New Delhi, March 2: On World Birth Defects Day, the World Health Organization (WHO) has sought to raise awareness about all kinds of birth defects and has intensified measures for prevention.
WHO and its Member States in the South-East Asia Region and globally have raised their collective voice to spread awareness and improve access to quality care and treatment.
For the unversed, WHO defines birth defects as structural or functional anomalies that occur during intrauterine life.
They can be detected during pregnancy, at delivery, and sometimes only afterwards. Birth defects are one of the leading causes of newborn and childhood fatalities, chronic illness, and disability. They can be caused by one or more genetic, infectious, nutritional, or environmental factors.
Every year, an estimated 303,000 newborns die due to birth defects across the world. Birth defects cause long-term disability, which has far-reaching consequences for people, families, healthcare systems, and communities.
In a bid to mark the awareness of this day, the WHO Regional Director for South-East Asia, Dr Poonam Khetrapal Singh also gave a long and informative statement that highlighted many important issues.

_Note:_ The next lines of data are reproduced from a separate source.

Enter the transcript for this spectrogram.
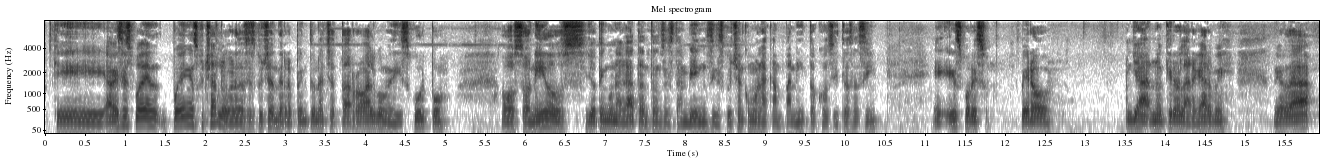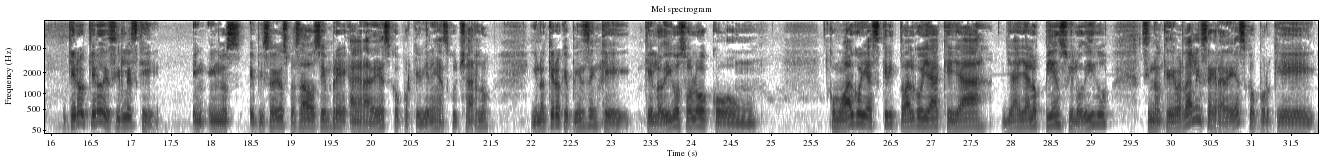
que, a veces pueden, pueden escucharlo, ¿verdad? Si escuchan de repente una chatarra o algo, me disculpo. O sonidos, yo tengo una gata, entonces también, si escuchan como la campanita, cositas así, e, es por eso. Pero ya no quiero alargarme. De verdad, quiero, quiero decirles que en, en los episodios pasados siempre agradezco porque vienen a escucharlo. Y no quiero que piensen que, que lo digo solo con como algo ya escrito, algo ya que ya, ya, ya lo pienso y lo digo, sino que de verdad les agradezco porque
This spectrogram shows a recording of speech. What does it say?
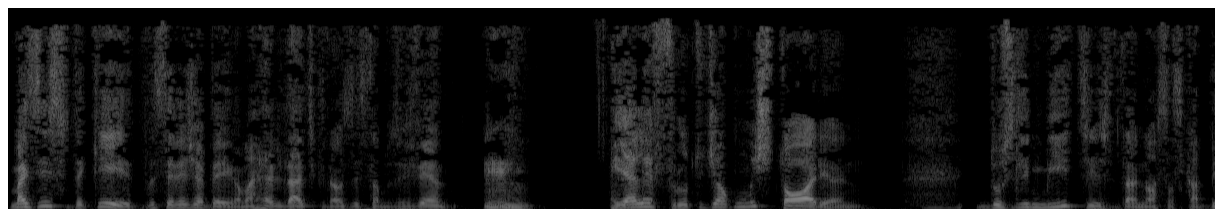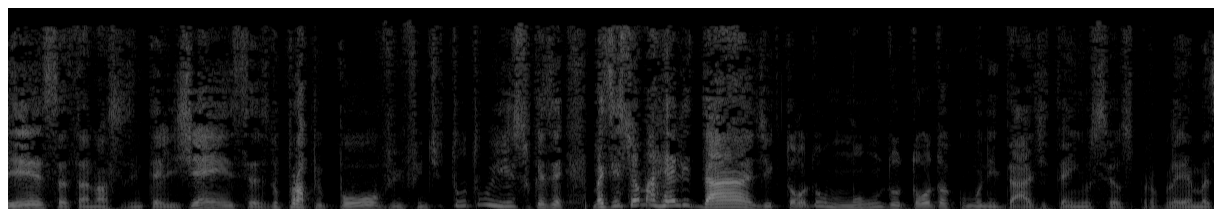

In her speech, she stated that birth defects caused more than 530,000 deaths worldwide in 2019, with more than 117,000 deaths in the Region accounting for around 22% of the global total. They were the third leading cause of child death in the Region, and the fourth leading cause of neonatal death, accounting for 12% of all newborn deaths.
Birth defects can cause long-term morbidity and disability, putting a strain on the health system as well as societal and family resources in low- and middle-income economies.
"WHO will continue to increase birth defect prevention, surveillance, care, and research in all countries of the Region, advancing the World Birth Defects Day (WBDD) movement," she continued.
Dr Poonam concluded her speech by saying, "Our WBDD movement must continue to build. Birth defects are common, costly, and critical. Across the Region, they account for an increasingly large proportion of under-five mortality as other causes continue to decline. Together, we must continue to integrate interventions to increase birth defect prevention, surveillance, care and research across programme areas, accelerating progress towards our Flagship Priorities and "Sustain. Accelerate. Innovate" vision."
"On World Birth Defects Day, WHO reaffirms its commitment to ensuring every woman and child can survive and thrive, and transform our Region and world," she added.
WHO's South-East Asia Region consists of 11 Member states which are Bangladesh, Bhutan, Democratic People's Republic of Korea, India, Indonesia, Maldives, Myanmar, Nepal, Sri Lanka, Thailand and Timor-Leste.